Dataset content –
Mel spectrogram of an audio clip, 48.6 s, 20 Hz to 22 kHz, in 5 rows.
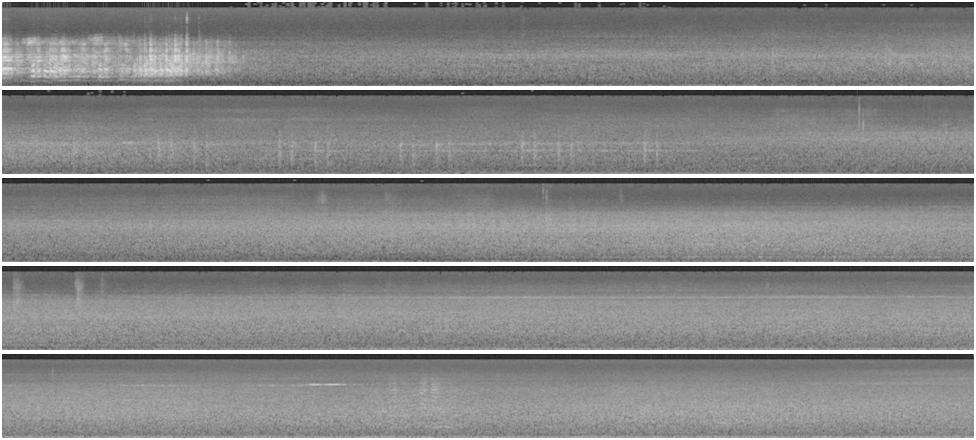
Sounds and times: Train announcement 0:00.0 - 0:03.9
Train arrival, departure 0:00.0 - 0:48.6
cargo train is passing by 0:00.0 - 0:48.6
Train announcement 0:08.5 - 0:47.3

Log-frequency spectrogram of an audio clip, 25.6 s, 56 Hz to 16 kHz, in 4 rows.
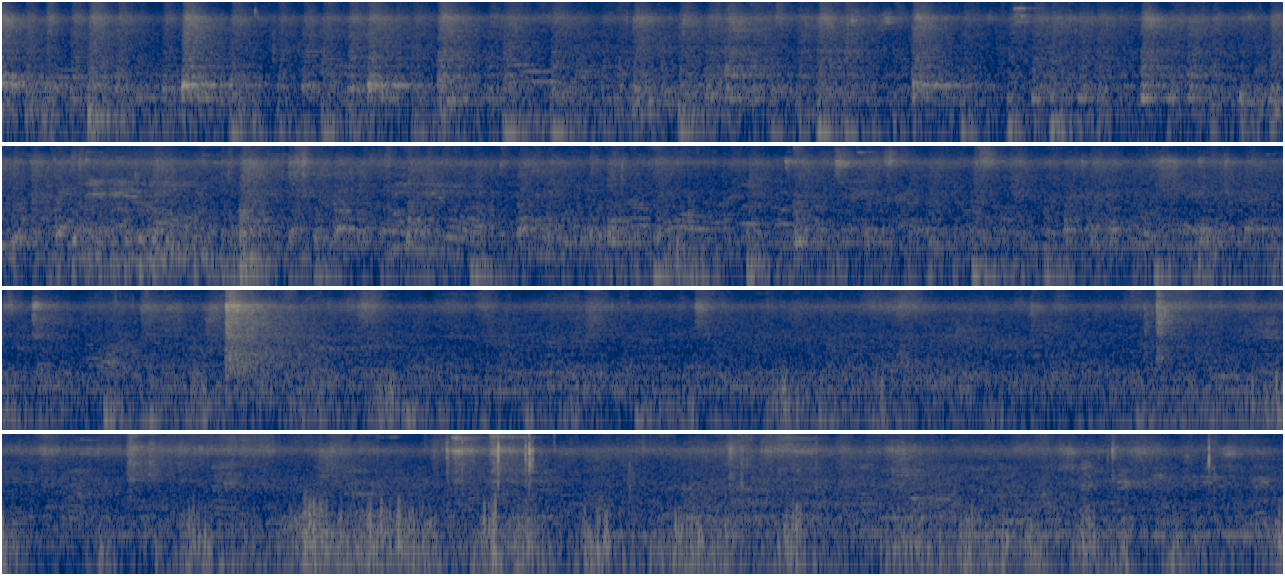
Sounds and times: drummer busking 0:00.0 - 0:13.9
People coming and going 0:00.0 - 0:25.6
drummer busking 0:18.8 - 0:25.6

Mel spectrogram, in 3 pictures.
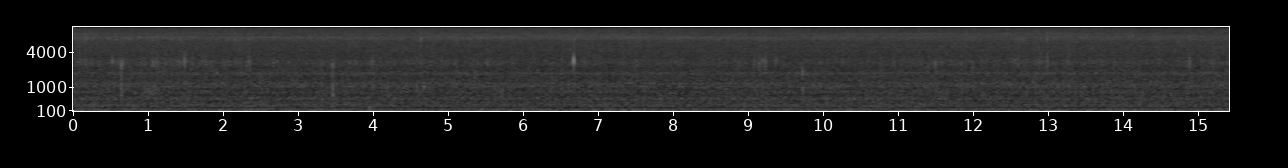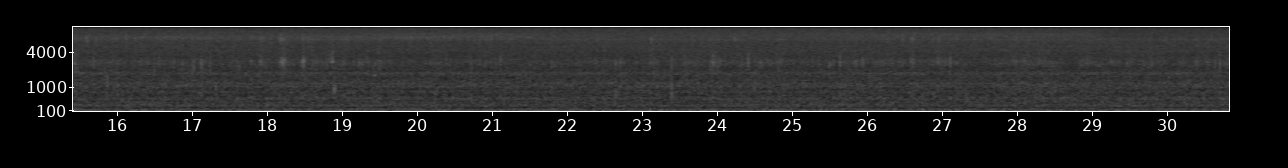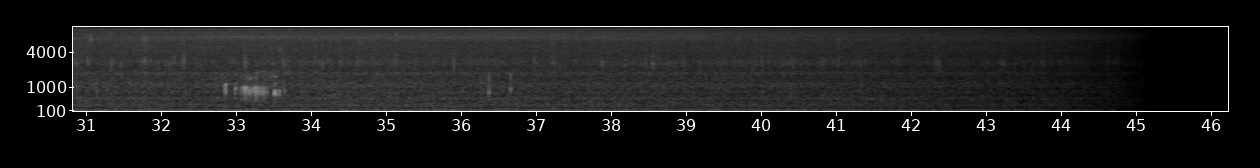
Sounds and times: ant nest 0:27.8 - 0:42.0

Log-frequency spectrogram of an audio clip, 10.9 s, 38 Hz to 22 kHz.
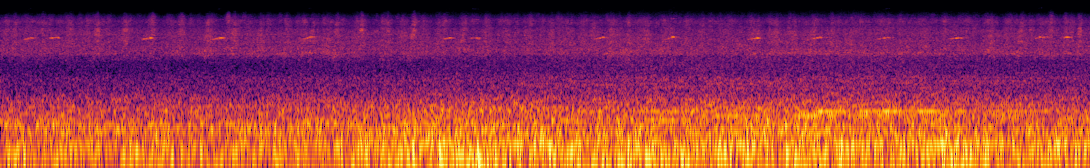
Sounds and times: Cicadas sound 0:02.6 - 0:10.8

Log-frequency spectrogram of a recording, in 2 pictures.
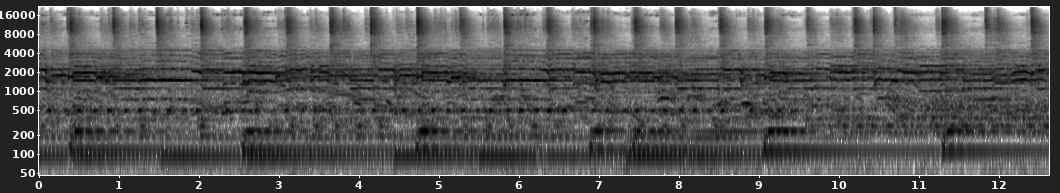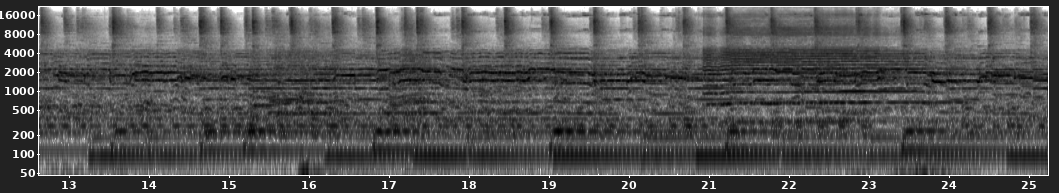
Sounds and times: Traditional temple festivals 0:00.0 - 0:25.2

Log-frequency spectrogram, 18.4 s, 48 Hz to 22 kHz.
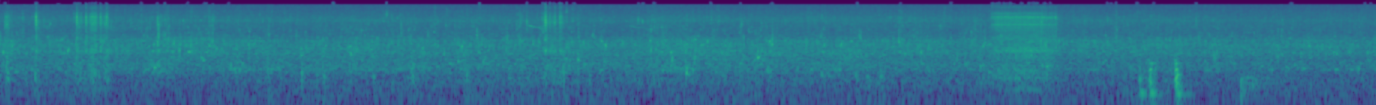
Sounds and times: river Savasa 0:00.0 - 0:18.3

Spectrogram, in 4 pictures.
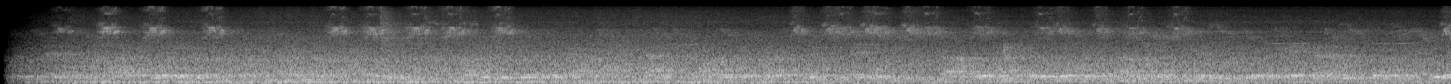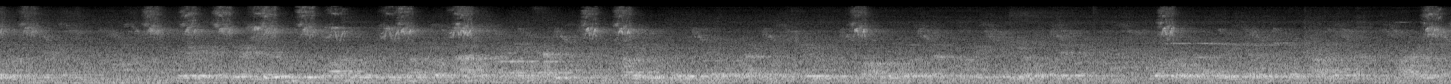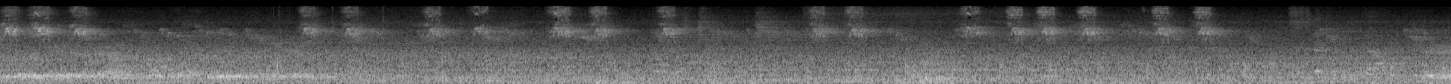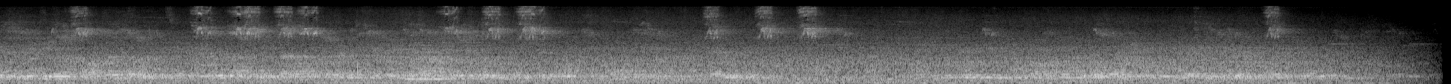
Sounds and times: sparrows 0:00.3 - 0:05.8
sparrows 0:06.5 - 0:58.0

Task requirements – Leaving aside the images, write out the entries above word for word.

Completed task –
Mel spectrogram of an audio clip, 48.6 s, 20 Hz to 22 kHz, in 5 rows.
Sounds and times: Train announcement 0:00.0 - 0:03.9
Train arrival, departure 0:00.0 - 0:48.6
cargo train is passing by 0:00.0 - 0:48.6
Train announcement 0:08.5 - 0:47.3

Log-frequency spectrogram of an audio clip, 25.6 s, 56 Hz to 16 kHz, in 4 rows.
Sounds and times: drummer busking 0:00.0 - 0:13.9
People coming and going 0:00.0 - 0:25.6
drummer busking 0:18.8 - 0:25.6

Mel spectrogram, in 3 pictures.
Sounds and times: ant nest 0:27.8 - 0:42.0

Log-frequency spectrogram of an audio clip, 10.9 s, 38 Hz to 22 kHz.
Sounds and times: Cicadas sound 0:02.6 - 0:10.8

Log-frequency spectrogram of a recording, in 2 pictures.
Sounds and times: Traditional temple festivals 0:00.0 - 0:25.2

Log-frequency spectrogram, 18.4 s, 48 Hz to 22 kHz.
Sounds and times: river Savasa 0:00.0 - 0:18.3

Spectrogram, in 4 pictures.
Sounds and times: sparrows 0:00.3 - 0:05.8
sparrows 0:06.5 - 0:58.0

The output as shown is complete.